# [Task requirements]
From start to end, write out the following data exactly, apart from its images.

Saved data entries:

====

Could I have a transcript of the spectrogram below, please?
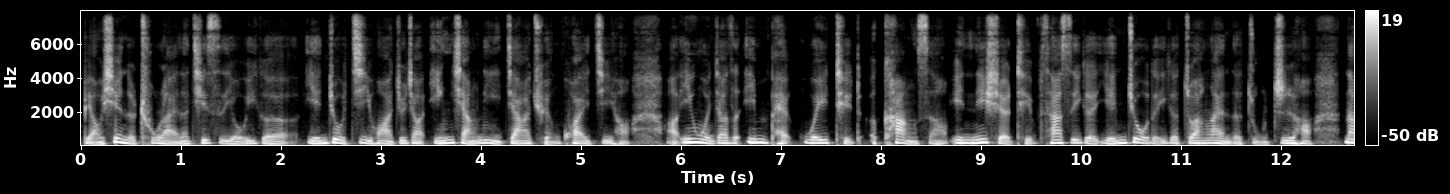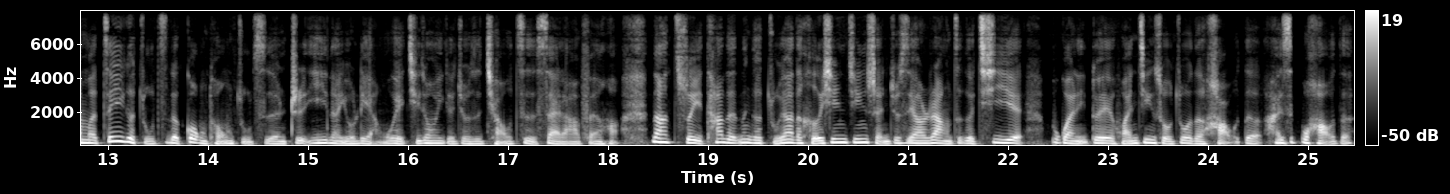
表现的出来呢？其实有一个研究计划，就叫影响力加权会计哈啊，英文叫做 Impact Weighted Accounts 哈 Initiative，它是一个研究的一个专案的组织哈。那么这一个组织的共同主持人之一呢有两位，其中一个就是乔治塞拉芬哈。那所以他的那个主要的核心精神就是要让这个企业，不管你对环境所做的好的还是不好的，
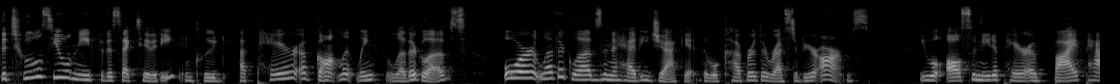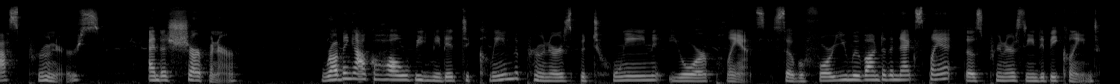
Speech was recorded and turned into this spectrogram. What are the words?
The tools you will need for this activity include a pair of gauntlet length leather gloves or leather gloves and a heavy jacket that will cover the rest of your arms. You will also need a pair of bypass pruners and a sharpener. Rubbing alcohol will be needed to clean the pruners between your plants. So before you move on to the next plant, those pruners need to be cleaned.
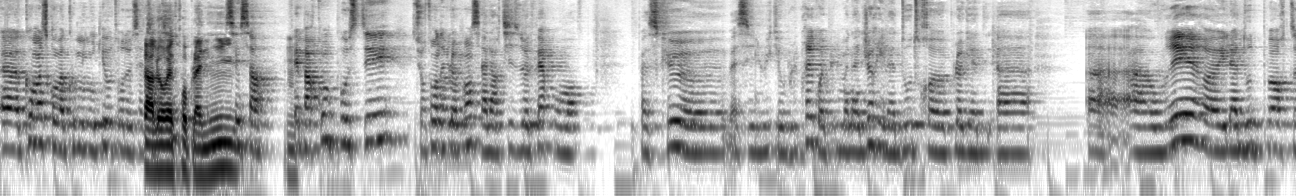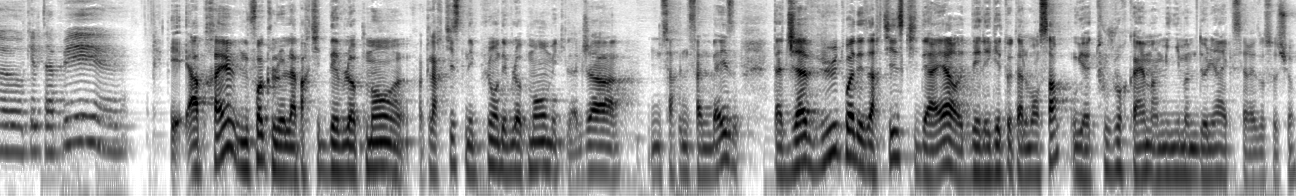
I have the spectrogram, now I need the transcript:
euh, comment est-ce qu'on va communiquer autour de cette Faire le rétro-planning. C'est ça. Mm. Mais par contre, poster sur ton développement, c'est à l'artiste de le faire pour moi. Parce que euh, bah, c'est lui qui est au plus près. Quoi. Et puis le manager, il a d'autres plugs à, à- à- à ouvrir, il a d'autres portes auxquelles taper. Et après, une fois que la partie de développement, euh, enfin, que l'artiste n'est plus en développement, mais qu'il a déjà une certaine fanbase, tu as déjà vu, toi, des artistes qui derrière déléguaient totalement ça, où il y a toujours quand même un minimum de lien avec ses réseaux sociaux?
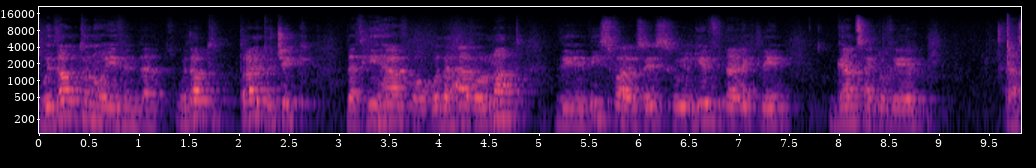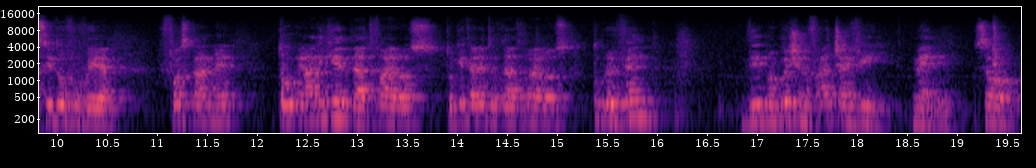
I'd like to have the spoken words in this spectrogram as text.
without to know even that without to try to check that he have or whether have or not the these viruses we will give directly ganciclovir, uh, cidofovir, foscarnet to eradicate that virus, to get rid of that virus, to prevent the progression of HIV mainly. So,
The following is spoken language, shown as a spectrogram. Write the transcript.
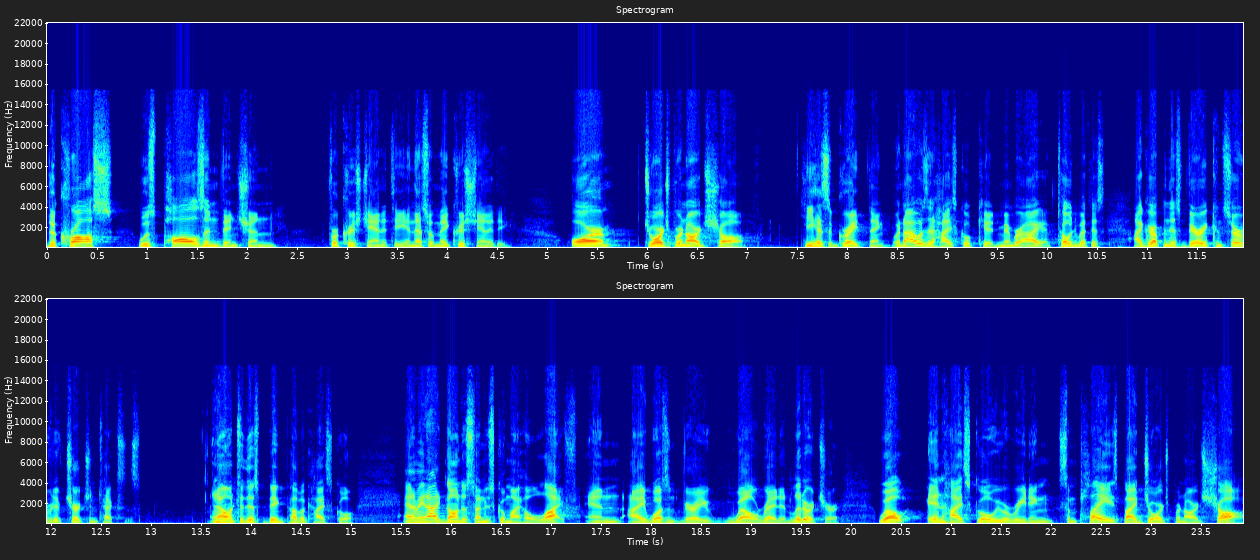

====

# [Exercise response]
Could I have a transcript of the spectrogram below, please?
表现的出来呢？其实有一个研究计划，就叫影响力加权会计哈啊，英文叫做 Impact Weighted Accounts 哈 Initiative，它是一个研究的一个专案的组织哈。那么这一个组织的共同主持人之一呢有两位，其中一个就是乔治塞拉芬哈。那所以他的那个主要的核心精神就是要让这个企业，不管你对环境所做的好的还是不好的，
Speech was recorded and turned into this spectrogram. What are the words?
The tools you will need for this activity include a pair of gauntlet length leather gloves or leather gloves and a heavy jacket that will cover the rest of your arms. You will also need a pair of bypass pruners and a sharpener. Rubbing alcohol will be needed to clean the pruners between your plants. So before you move on to the next plant, those pruners need to be cleaned.
I have the spectrogram, now I need the transcript:
euh, comment est-ce qu'on va communiquer autour de cette Faire le rétro-planning. C'est ça. Mm. Mais par contre, poster sur ton développement, c'est à l'artiste de le faire pour moi. Parce que euh, bah, c'est lui qui est au plus près. Quoi. Et puis le manager, il a d'autres plugs à, à- à- à ouvrir, il a d'autres portes auxquelles taper. Et après, une fois que la partie de développement, euh, enfin, que l'artiste n'est plus en développement, mais qu'il a déjà une certaine fanbase, tu as déjà vu, toi, des artistes qui derrière déléguaient totalement ça, où il y a toujours quand même un minimum de lien avec ses réseaux sociaux?
I'd like to have the spoken words in this spectrogram as text.
without to know even that without to try to check that he have or whether have or not the these viruses we will give directly ganciclovir, uh, cidofovir, foscarnet to eradicate that virus, to get rid of that virus, to prevent the progression of HIV mainly. So,
The following is spoken language, shown as a spectrogram. Write the transcript.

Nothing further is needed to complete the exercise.